Critical questions about the ownership, control, and regulation of media institutions are often given insufficient attention in digital journalism scholarship. Many factors contribute to this neglect, including the marginalized position of political economic approaches to media within the broader field of communications, as well as the often-invisible nature of media policies and other structural factors that shape journalistic practices and institutions. This oversight is also symptomatic of a broader technocentric discourse that imagines the digital media landscape as a wild terrain of disruptive innovation with little governmental oversight. According to such narratives, this landscape tends to create a more equitable and open space for news producers and consumers, one that is left unfettered by the state. Despite such libertarian assumptions, this chapter brings into focus structural questions – particularly issues connected to media policy – that arise in the face of journalism’s digital future.

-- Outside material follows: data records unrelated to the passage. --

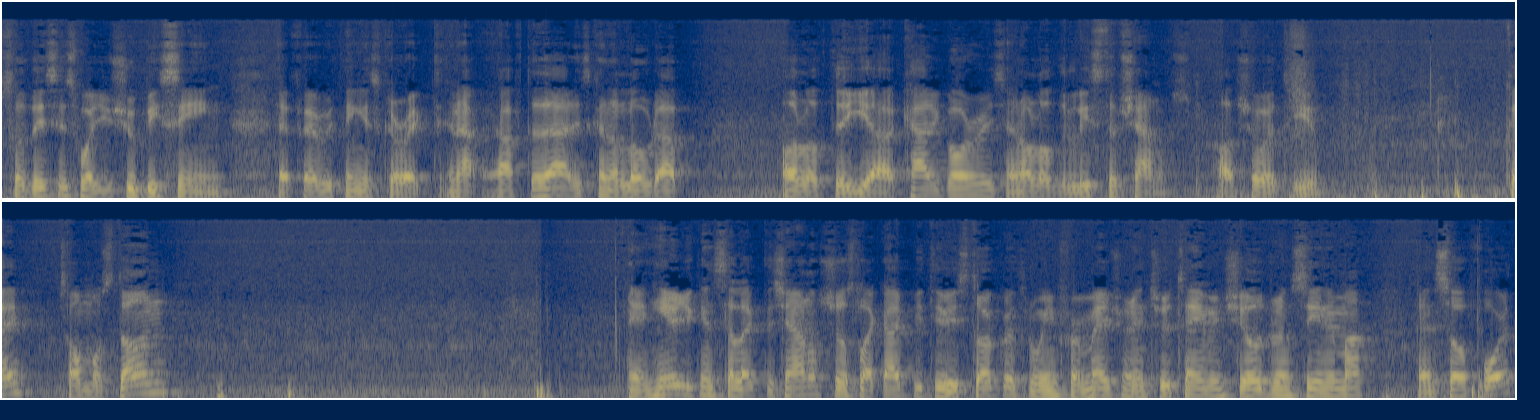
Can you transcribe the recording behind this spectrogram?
So this is what you should be seeing if everything is correct. And after that, it's going to load up all of the uh, categories and all of the list of channels. I'll show it to you. Okay, it's almost done. And here you can select the channels just like IPTV Stalker through information, entertainment, children, cinema, and so forth.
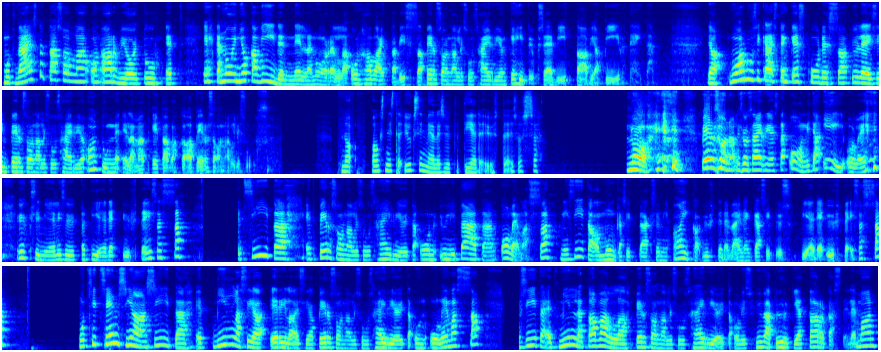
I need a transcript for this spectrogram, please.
mutta väestötasolla on arvioitu, että ehkä noin joka viidennellä nuorella on havaittavissa persoonallisuushäiriön kehitykseen viittaavia piirteitä. Ja nuoruusikäisten keskuudessa yleisin persoonallisuushäiriö on tunneelämältä epävakaa persoonallisuus. No, onko niistä yksimielisyyttä tiedeyhteisössä? No, persoonallisuushäiriöistä on ja ei ole yksimielisyyttä tiedeyhteisössä. Et siitä, että persoonallisuushäiriöitä on ylipäätään olemassa, niin siitä on mun käsittääkseni aika yhteneväinen käsitys tiedeyhteisössä. Mutta sitten sen sijaan siitä, että millaisia erilaisia persoonallisuushäiriöitä on olemassa, ja siitä, että millä tavalla persoonallisuushäiriöitä olisi hyvä pyrkiä tarkastelemaan,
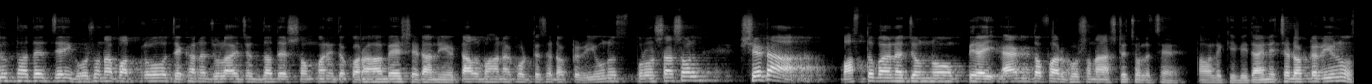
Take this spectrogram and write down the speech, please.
যোদ্ধাদের যেই ঘোষণাপত্র, যেখানে জুলাই যোদ্ধাদের সম্মানিত করা হবে, সেটা নিয়ে টাল টালবাহানা করতেছে ডক্টর ইউনুস প্রশাসন। সেটা বাস্তবায়নের জন্য প্রায় এক দফার ঘোষণা আসতে চলেছে। তাহলে কি বিদায় নিচ্ছে ডক্টর ইউনুস?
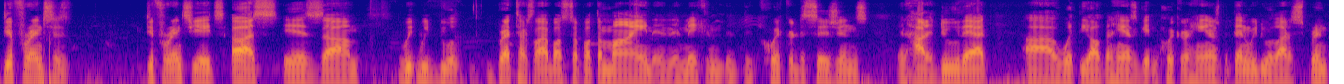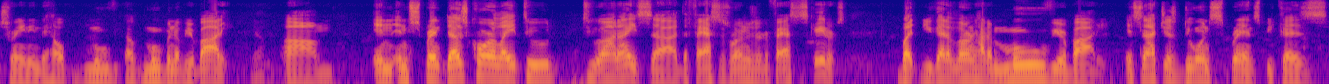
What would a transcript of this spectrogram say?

"Digital Journalism and Regulation: Ownership and Content." In The Routledge Handbook of Developments in Digital Journalism Studies, ed. Scott Eldridge and Bob Franklin. Routledge, 2018.